Now, I will freely admit that Hillary has managed to survive the constant attacks on her, and that isn’t nothing to be sure, but surviving isn’t the same as thriving. The constant attacks on Hillary have given her an incredibly weak public image. The most recent polling of hypothetical election matchups has Barack Obama pulling much stronger victories over every Republican candidate except John McCain (where it’s a razor-matchup for both him and Hillary), and the McCain numbers are within the margin of error anyway.
Now, I freely admit that it is entirely possible that, should Obama be nominated as the Democratic candidate, that the sleaze machine will ratchet up to 11 and knock his favorability numbers down. And I don’t think should Obama be nominated that his victory will be as totally assured as his current thirty-point margin of victory over Mitt Romney.
But here’s the thing: the worst-case scenario, in this regard, is that Obama’s negatives get as bad as Hillary’s. It’s really not possible for Obama’s numbers to get worse than hers in this regard. Hillary is a polarizing figure, and pretty much everybody has already made their mind up about her. This is fine, except that way too many people have made up their mind that they don’t like her.
(As an aside, I’d also point out that the reason major Democrats are lining up behind Obama is because they all know that a Hillary candidacy will actively work against many smaller Democratic campaigns and an Obama candidacy probably won’t. All of Hillary’s “experience” arguments are worth precisely dick if the House and Senate go Republican again.)
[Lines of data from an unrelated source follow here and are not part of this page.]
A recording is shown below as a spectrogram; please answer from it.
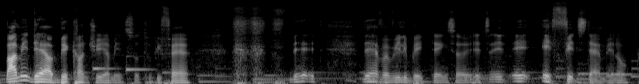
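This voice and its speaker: Deep-voiced Singaporean man chatting casually. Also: animated, brisk, fairly bright tone, faint music behind. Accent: Singaporean English. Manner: rambling, repeats words, hedges with "you know". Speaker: podcast guest. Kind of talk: casual podcast chat.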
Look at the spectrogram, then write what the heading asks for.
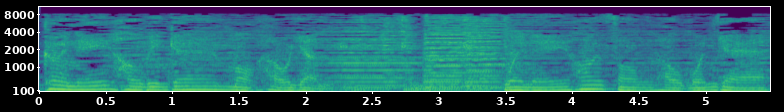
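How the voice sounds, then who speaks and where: A man's voice: mid-range voice, takes it slowly, natural voice. A man playing a mysterious, mock-grave announcer in a radio parody promo. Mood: mock-solemn. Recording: loud music over the voice.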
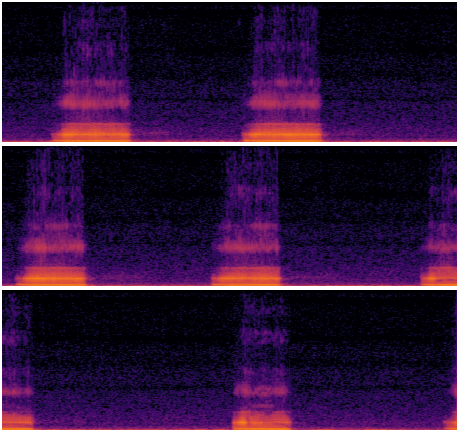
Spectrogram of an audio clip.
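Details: Godiva, a pet female Chihuahua, snoring loudly as she usually does: six deep, rasping, harmonic-rich snores, each about half a second long, repeating steadily about every two seconds over a quiet low hum.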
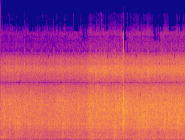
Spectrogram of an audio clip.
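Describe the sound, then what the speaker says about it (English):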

EDIT TO ADD: Somebody mentioned foreign policy in the comments and I wanted to mention something else: Hillary’s potential policy fuckups are larger than Obama’s potential policy fuckups, I think. A lot of people play the “experience” card as regards Hillary, and although I’m not sure how greatly we can treat her eight years as First Lady as “experience,” I also think it ain’t nothing.
That having been said, whatever experience Hillary possesses is almost entirely domestic and legislative, and the capacity of any President to act on the domestic front is curtailed somewhat by what Congress wants to do. A repeat of the Bush presidency with ruling party members acting in lockstep with the President is almost certainly not going to happen. (As Will Rogers once said, “No, I don’t belong to any organized political party; I’m a Democrat.”) So the potential for Obama screwing up domestic policy worse than Hillary can (assuming she can) is, I would suggest, low.
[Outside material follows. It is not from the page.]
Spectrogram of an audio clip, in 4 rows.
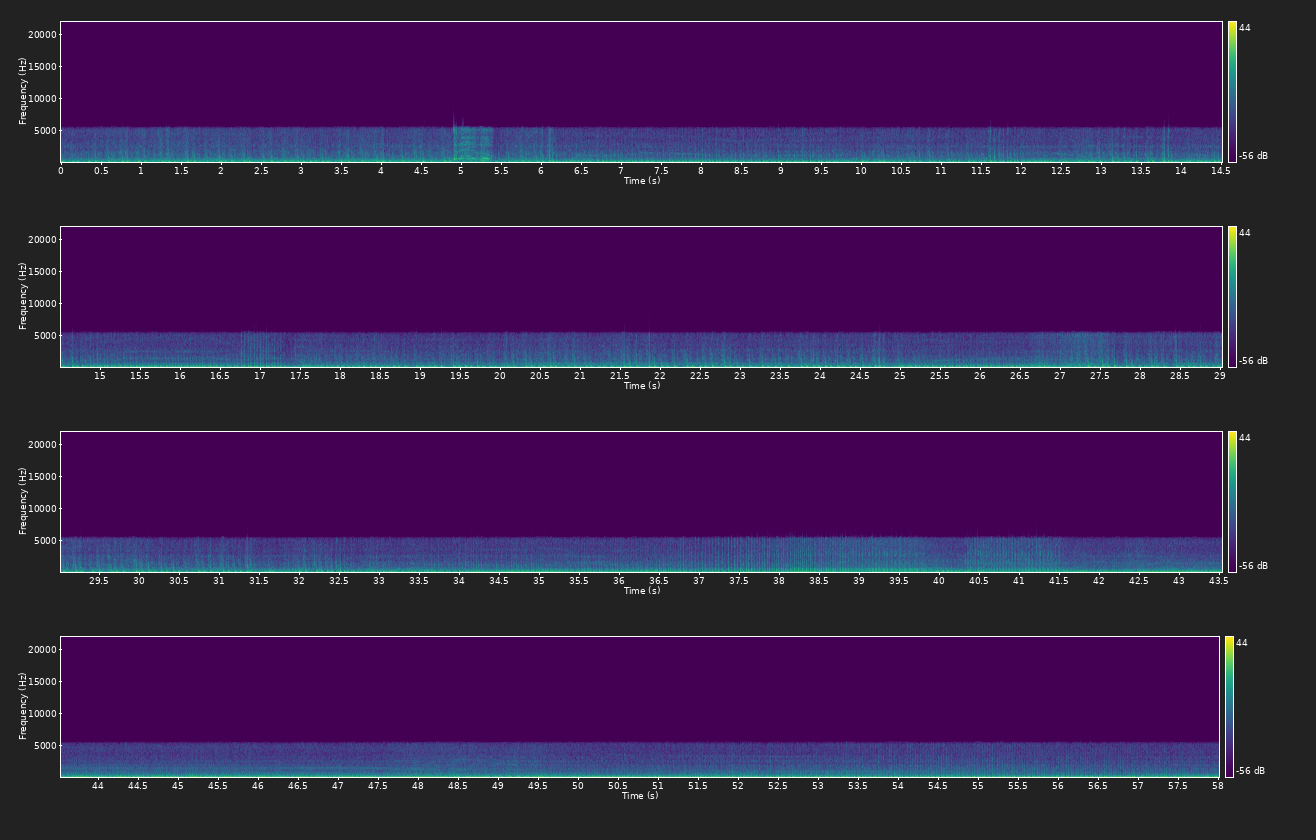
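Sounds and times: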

However, on the foreign policy front, the President has far greater latitude to act, and Hillary has next to no foreign policy experience. Neither does Obama, so experience in this regard is mostly a wash – however, after experience comes intent, and Hillary’s foreign policy track record is poor and her stated intentions are even less encouraging.